Derby Heroes: Graeme Sharp
The series continues with the Club's post-war leading goalscorer.
There aren’t many more worthy candidates in our ‘derby heroes’ series than Graeme Sharp.
The Scot netted on seven occasions in three different competitions against our neighbours, including ‘that’ goal to end a 14-year wait for a win at Anfield.
Most memorable moment: A regular on the scoresheet in derbies, Sharp’s most memorable goal came at Anfield in October 1984. He controlled exquisitely, took the ball around Mark Lawrenson and smashed home from 25 yards. The strike sparked scenes of jubilation among Blues around the ground, with a number of fans invading the pitch to celebrate with Sharp.
Sharp made 447 appearances during a fruitful 11-year spell with the Blues.
He ensured his name would be forever remembered at Goodison by scoring 159 goals on the way to winning two league titles, one FA Cup and one European Cup Winners’ Cup.
Originally signed by Gordon Lee for £120,000 in 1980, it wasn’t all plain sailing for Sharp who initially struggled to establish himself as a first-team regular during his maiden season.
The appointment of Howard Kendall sparked Sharp’s Everton career into life, with the Scot repaying the manager’s faith with 15 goals in 29 league games.

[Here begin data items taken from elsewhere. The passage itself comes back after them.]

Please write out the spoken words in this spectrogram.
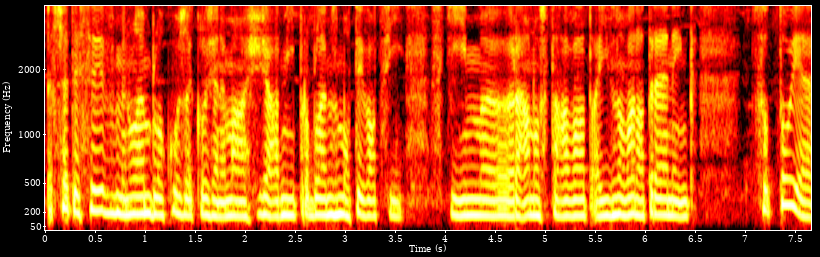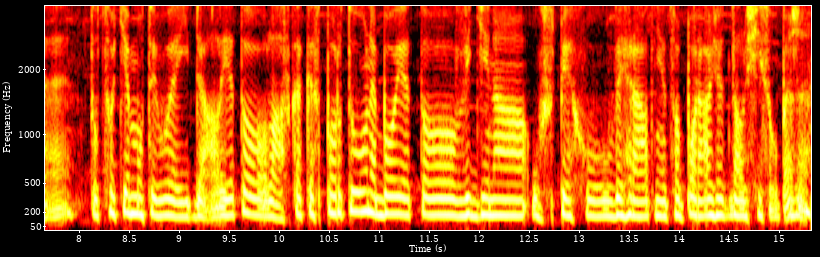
Petře, ty jsi v minulém bloku řekl, že nemáš žádný problém s motivací, s tím eh, ráno stávat a jít znova na trénink. Co to je, to, co tě motivuje jít dál? Je to láska ke sportu nebo je to vidina úspěchu, vyhrát něco, porážet další soupeře?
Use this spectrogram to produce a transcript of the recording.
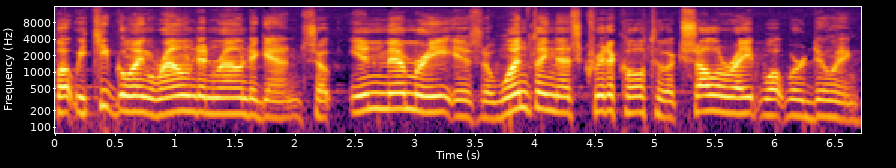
but we keep going round and round again. So in memory is the one thing that's critical to accelerate what we're doing.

His record in front of goal continued to flourish over the next nine years.
Sharp was eventually sold to Oldham Athletic for £500,000 in 1991, but has remained close to Everton – he is currently the the Club's fans’ liaison officer and a regular radio pundit on Blues’ fixtures up and down the country.
In 2004, as part of the Club’s 125-year anniversary celebrations, fans selected Sharp in the ‘Greatest Ever Everton Team’.
Sharp remains the Club’s record goalscorer post-Second World War – his record of 159 goals for Everton is only bettered by the late, great Dixie Dean.
Sharp finished as Everton’s top goalscorer on four occasions - in 1981/82, 82/83, 84/85 and 87/88 – and a fine example of his predatory instincts came during a win at Anfield in 1984 when he netted the goal that secured all three points for the Blues and one which later won the Club’s goal of the season accolade.
His match-winning contribution ended a 14-year wait without a victory at Anfield and also set Everton on their way to an eighth league title – breezing past their nearest rivals Liverpool who finished 13 points behind their Mersey neighbours.
While Sharp’s ability in the penalty box was unquestionable, his work in creating goals for his teammates was perhaps, at times, overlooked.
Strikers such as Gary Lineker, Andy Gray and Adrian Heath all enjoyed successful spells with Everton after forming prosperous partnerships with Sharp.
Lineker said: “Graeme is certainly right up there with the best I’ve played with. He had good close control, he was powerful and if you add unselfishness and a willingness to work hard, then you’ve got a tremendous centre-forward.”
Sharp made a total of 12 appearances for Scotland, notching one international goal in the process.
His all-too-brief international career peaked with a goal against Malta – but a trip to Mexico for the 1986 World Cup ended in disappointment.
After an impressive campaign with Everton, Sir Alex Ferguson, who was manager at the time, favoured other options up front. This restricted Sharp to just one appearance and resigned Scotland to an early exit from the tournament.
NO DERBY DOUBTS
Sharp grew up surrounded by the intense rivalry between Glasgow Rangers and Celtic. His reservations of whether or not the Merseyside derby could compare were soon erased ahead of his first taste of the fixture in 1982.
“The build-up was unbelievable,” Sharp recalled. “Despite the warnings from the local lads, the demand for tickets took me completely by surprise.
"I recall sitting in the dressing room at Goodison feeling nice and relaxed and looking forward to my first taste of it. But, as we walked up to the tunnel and out onto the pitch, the noise that reverberated around the stadium nearly knocked me off my feet. It was absolutely incredible.
“We were playing in front of 51,000 – by far the biggest gate I’d played in front of. For the first 10 minutes or so, I literally couldn’t hear any of the players such was the volume in the terraces.”